I also didn’t take a picture Bryon like that because I was tormented enough with seeing him like that in real time.  The image will forever be etched in my memory.  So much so that when he was actively dying, I was scared that that was how I was going to remember him.

In the past four years, I have never once thought “I really wish I got a picture of him attached to the ventilator….”

What would I even do with a picture like that?  Put it in my blog for shock value and attention?

I will always feel that putting a picture of someone hooked up to a ventilator on a platform that everyone sees to be in poor taste.

Again…just because you can do something doesn’t always mean you should.

It is very insensitive to those who have had to witness a loved one in that situation.

I know that the media’s primary job is sensationlize anything that can to instill fear but to post pictures of people in their most vulnerable state for clicks on Facebook just shows a lack of decency.

I did take a moment to tweet both @newscentermaine and @WCVB letting them know it was in poor taste and insensitive to those who may have PTSD from seeing a loved one in that situation.

I got no response.  Not even a canned “Thanks for bringing it to our attention.”

Classy.

Public Service Anouncement: A widow’s rant

You have heard that someone has died.

It makes you sad.

You think about some fond memories with the deceased.

You may want to write about these lovely memories on Facebook and add a picture.

But for the love of all that is Holy, don’t post anything on social media until the next of kin has made the death public.

While the post may come with good intentions, it is actually one of the most disrespectful things you can do to a grieving person.

This is like births and engagements.  The ones who are the most affected get to share the news.

The next of kin, which is usually the spouse, parents, child or sibling of the deceased has a lot of do before the death is made public.  They have to notify all the other family members and close friends of the death.  And if someone posts about the death before it is made public, then those family members and close friends may hear about the death first on Facebook.

How would you feel if you found out about your aunts death on Facebook?

So please, please, please, save your social media condolences until after the next of kin has shared the news.

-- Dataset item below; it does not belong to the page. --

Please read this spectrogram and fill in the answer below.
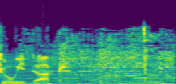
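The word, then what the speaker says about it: geoduck: up the field eyes hoping Anthony pronounced gooey duck species of largest saltwater clam also known as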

Your post will be appreciated.  I was worried that I was only going to remember Bryon as he was in the ICU.  Once I made his death public, Facebook was showered with memories and pictures of him.  After spending five months sitting beside him in the ICU, I was instantly reminded that he was a man who was full of life and I was relieved that that was how he was remembered.

Your post will be appreciated.

But please.

Wait until the death has been made public.